The people who were in the trial were Félicien Kabuga because he was the head of the comité d'initiative that created and ran the radio RTLM. We had George Ruggiu, the only non-Rwandese, a journalist of Belgian extraction, who was part of the media that was actually inciting the killings. Then you had the Nahimana, Barayagwiza and Ngeze.
At the time we confirmed the indictment of, at the time we are ready to proceed to trial with the media indictment in 2000, Kabuga as now had not been arrested. We had to sever him. George Ruggiu had pleaded guilty so he proceeded to sentence and we remained with the three accused persons. Now, we continued in that configuration because, as I told you, the kind of incompatibilities you had in the Bagosora and 23 others were not there.
There was a close connection in the three persons. Nahimana was the head of the, was, was, was the, the brain behind the creation of the RTLM. Jean-Bosco Barayagwiza was a co-director in the comité d'initiative with Nahimana and, and, and Kabuga. Ru-, Ngeze was a newspaper editor that, the way he conducted his business, there was a lot of com-, commonality between what the Kangura and newspaper was doing and RTLM. So they were a compatible group. They continued in that, in that bunch.
The same with the Military. The Military was now reduced into a trial of four persons who are closely connected. In fact they broke the military then into two trials. You have the Military 1 and the Military 2; Bagosora for Military 1, Ndindiliyimana Military 2.
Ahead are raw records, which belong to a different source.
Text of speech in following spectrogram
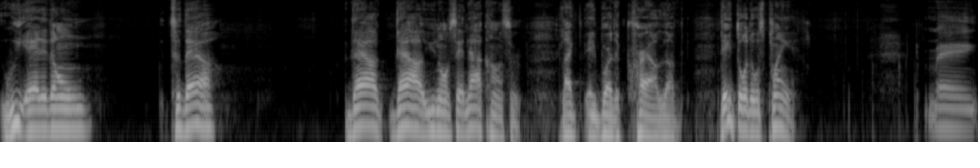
we added on to their their their you know what I'm saying their concert. Like a brother crowd loved it. They thought it was playing. Man,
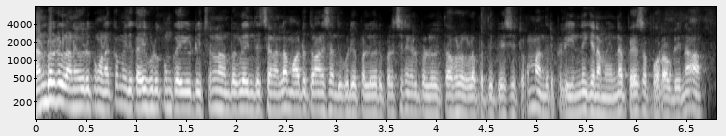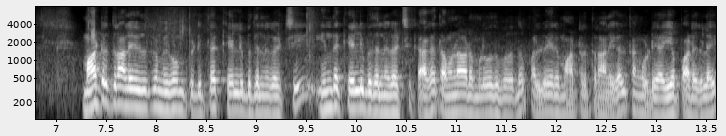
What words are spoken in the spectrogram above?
நண்பர்கள் அனைவருக்கும் வணக்கம். இது கை கொடுக்கும் கை யூடியூப் சேனல். நண்பர்கள் இந்த சேனலில் மாற்றுத்திறனாளி சந்திக்கூடிய பல்வேறு பிரச்சனைகள் பல்வேறு தகவல்களை பற்றி பேசிட்டு இருக்கோம். அந்த பேரில் இன்றைக்கி நம்ம என்ன பேச போகிறோம் அப்படின்னா மாற்றுத்திறனாளிகளுக்கு மிகவும் பிடித்த கேள்வி பதில் நிகழ்ச்சி. இந்த கேள்வி பதில் நிகழ்ச்சிக்காக தமிழ்நாடு முழுவதும் இருந்து பல்வேறு மாற்றுத்திறனாளிகள் தங்களுடைய ஐயப்பாடுகளை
So that was a judgment call for us. We had to now proceed to structure our, our cases in a manner that would allow us to proceed because of the connection of the evidence and avoid any delays in the trials.